STEYNING, England, November 23, 2011 /PRNewswire/ --
Influencers and decision-makers from across the Middle East and North Africa will discuss the unprecedented opportunity to improve women's rights in the region at a 4-day conference organised by the British Council. The event will take place at Wiston House in Sussex from 24 - 27 November.
With national constitutions being drafted or revised across the region following the Arab Spring, the conference will look at how best to make the most of this opportunity to embed women's rights at a constitutional level. In a series of presentations and discussions, international experts will share case examples of success stories where women's rights have already been enshrined in Constitutions, plus pitfalls to avoid.

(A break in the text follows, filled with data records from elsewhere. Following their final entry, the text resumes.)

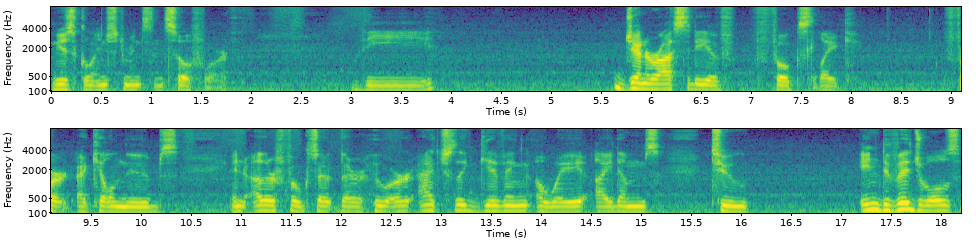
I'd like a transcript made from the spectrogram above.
musical instruments and so forth the generosity of folks like Fart I Kill Noobs and other folks out there who are actually giving away items to individuals,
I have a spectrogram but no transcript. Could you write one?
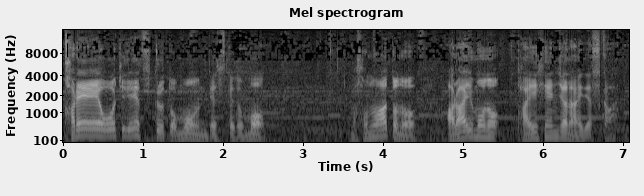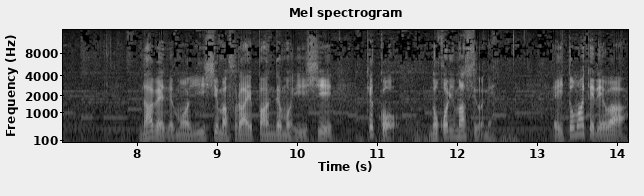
カレーをお家でね作ると思うんですけども、その後の洗い物大変じゃないですか。鍋でもいいし、まあ、フライパンでもいいし結構残りますよね。糸間家では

In organising the conference, the British Council has worked closely with leading gender equality consultancy Shevolution - which designs and implements training programmes, needs assessment reports and communication initiatives all over the world.
Delegates - both female and male - will come to the UK from countries including Egypt, Iraq, Jordan, Kuwait, Lebanon, Libya, Oman, Tunisia and Saudi Arabia. Key speakers at the conference will include Susan H Williams - The Walter W. Foskett Professor of Law and the Director of the Center for Constitutional Democracy at the Indiana University Maurer School of Law.
The conference is part of the British Council's work to build trust for the UK through education, English and the arts. The organisation works across the Middle East and North Africa to help improve skills and the development of stronger civil societies, and has been active in the region since the 1930s.
Martin Davidson, British Council Chief Executive, who will speak on the opening day of the conference, said: "The role played by young people in the recent upheavals in the Arab world has caught the attention of the world. Less noticed, but potentially every bit as far-reaching, are the changes effected and sought by women - of all ages. Across the Middle East and North Africa, women are voicing thoughts on how their countries are run, asking to make a greater contribution to their societies, and protesting against injustice. An extraordinary opportunity is now emerging. With constitutions in many countries being rewritten or reframed, there's a chance to enshrine those aspirations into law. The British Council has been working for many years with Middle Eastern partners to improve women's access to education and economic benefit, and I am delighted that we are trusted by lawyers, drafters, activists and others from the region to convene this important discussion on constitutional rights."
Notes to Editors:
The British Council is the UK's international organisation for educational opportunities and cultural relations. We create international opportunities for the people of the UK and other countries and build trust between them worldwide. We work in over 100 countries in the arts, education and English and in 2010/11 we engaged face to face with 30 million people and reached 578 million. For more information, please visit: http://www.britishcouncil.org
SOURCE British Council, Middle East and North Africa, Cairo